Two weeks ago, Destiny 2’s Trials of Osiris returned with some fresh changes for Season of the Lost meant to reinvigorate the competitive PvP mode—and according to the data, it’s worked quite well. But Bungie isn’t content with exactly where the numbers are, and along with feedback from the general community, wants to continue being transparent about the tweaks and changes they are making, not only to address what they are doing, but also why.
Perhaps the biggest change that saw a surge in the player base was a combination of allowing players to queue up as solos or duos for matchmaking (the mode previously required you to form a full fireteam of three people), as well as changing the rewards structure to incentivize continued play regardless of losses. Wins are still what grants the best rewards—and playing out a 7-win Flawless card is still the pinnacle of the activity—but there are far fewer gates along the way. A healthy population is imperative to better matchmaking and more competitive matches overall, so just getting more players into the mode was the first step. “Solo players are a key to the entire system working,” Bungie said in its latest TWAB.
Bungie followed that up with a controversial change last weekend, which put players who had gone Flawless into a special matchmaking pool of other Flawless players. This was meant to serve a couple of purposes, first to make those matches more competitive for those top-tier players, and second to help the players who hadn’t gone flawless yet, preventing them from quickly hitting walls early in their cards against other Flawless players. While the change was met with a very vocal outcry, Bungie’s numbers showed that the Flawless matchmaking pool served it’s purpose for the most part. However, there are still some numbers that Bungie isn’t quite satisfied with.
Destiny 2 Trials of Osiris -The Numbers, and What They Mean
One of the key factors Bungie is looking at is “blowout games,” that is to say the matches that end with one team winning five rounds while the other wins at most a single round, or often no rounds. Bungie considers these “non-competitive” matches, and for a mode designed to be the pinnacle competitive activity, they need these to be a bit more rare. In the first week, matchmaking was quite off, with a staggering 60% of matches ending in blowouts. The new Flawless matchmaking preferences in Week 2 sent this number a bit lower, down to 52%, thought Bungie says the goal is to tailor matchmaking to where this total number is between 30-40%.

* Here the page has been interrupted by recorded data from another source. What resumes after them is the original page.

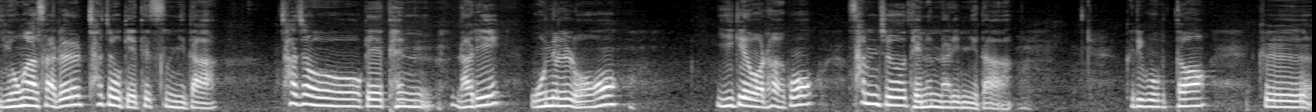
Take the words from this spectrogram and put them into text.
용화사를 찾아오게 됐습니다. 찾아오게 된 날이 오늘로 2개월하고 3주 되는 날입니다. 그리고부터 그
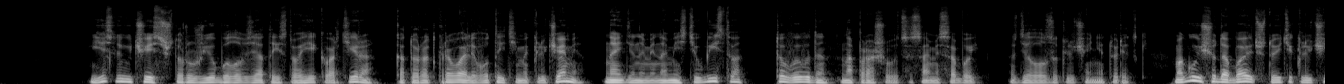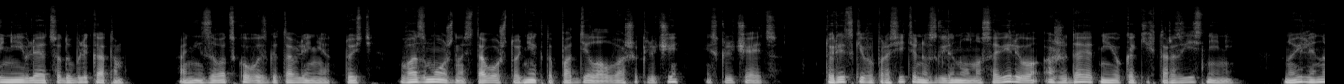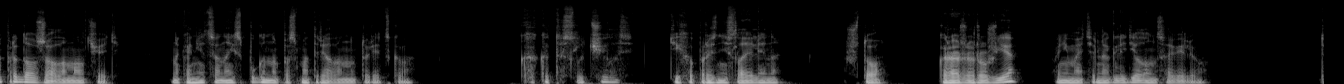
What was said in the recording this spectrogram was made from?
Если учесть, что ружье было взято из твоей квартиры, которую открывали вот этими ключами, найденными на месте убийства, то выводы напрашиваются сами собой, сделал заключение Турецкий. Могу еще добавить, что эти ключи не являются дубликатом. Они заводского изготовления, то есть возможность того, что некто подделал ваши ключи, исключается. Турецкий вопросительно взглянул на Савельеву, ожидая от нее каких-то разъяснений. Но Елена продолжала молчать. Наконец она испуганно посмотрела на Турецкого. «Как это случилось?» — тихо произнесла Елена. «Что? Кража ружья?» — внимательно глядел он Савельеву.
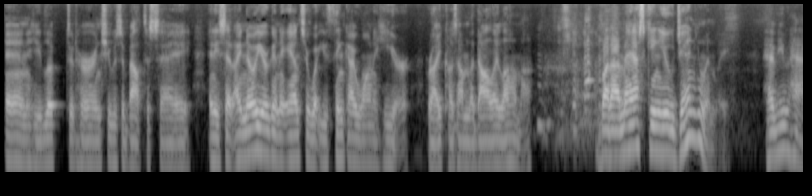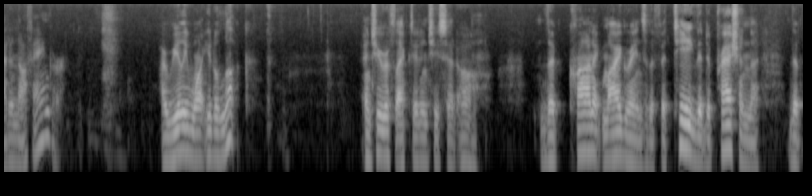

All in all, however, the changes that had many top-tier Destiny 2 players rather vocal online didn’t see a sharp overall drop in player numbers. Week 2 featured over 700k players in Trials, only 50k players less than Week 1. Bungie admits this was higher than expected, given it was the second week following the return, had some seemingly unpopular changes, and was a less popular map generally. However, the number they weren’t satisfied with in Week 2 was the very sharp dip in Flawless players who took non-Flawless friends to the Lighthouse, an enormous drop from 56% in the first week to just 16% in the second. Bungie says this “is unacceptably low for ‘friendgame’ content.”
Additionally, Bungie saw a decrease in the number of matches played overall in Week 2, as well as a decline in the number of matches played post-Flawless. For Week 3, Bungie is going to wait until Sunday morning to enable the dedicated Flawless matchmaking pool preference, aiming for a middle ground between Weeks 1 and 2. This weekend will also feature a few experimental changes to Trials as part of the Trials Labs, called Trials Labs: Capture Zone. Capture Zone is still Elimination, with the following changes:
- 30 seconds after the round starts, a capture zone is enabled. Players can capture this zone to win the round – or just eliminate the other team like normal.
- The capture zone has a waypoint from round start, including a countdown timer, so everyone will know exactly when and where it will be.
- The capture zone starts in the middle of the map in the first round and changes location each round.
- The team who just lost gets the advantaged spawn location.
You can also net yourself some double Trials rank points for playing this weekend.
It seems like, at least at a macro level, Bungie’s changes to Trials of Osiris are doing a great job of reinvigorating the Destiny 2 competitive PvP mode. However, rest assured that Bungie isn’t sitting idly by, and is continuing to analyze both player feedback and the data to make sure it’s the best experience it can be for everyone. The developer hinted at upcoming matchmaking changes that they hope will remove the need for the Flawless pool entirely, with more info to come in the latter half of October.
Destiny 2’s popularity has only been steadily rising in its approach to next year’s The Witch Queen expansion, and entering the game’s fifth year (year number eight if you consider the first game). It’s consistently in the top 5 concurrent players on Steam, and that doesn’t include its console player bases on PS4/PS5, Xbox One/Series X, and Stadia (yes, there are indeed still players who play on Stadia). In its lifetime, the Destiny series has accumulated over 187 million Guardians, and nearly 10 billion hours played.
What do you think of the changes to Trials of Osiris? Do you think these tweaks will bring the mode to a nice middle ground for top-tier players as well as more mid-tier solo queues?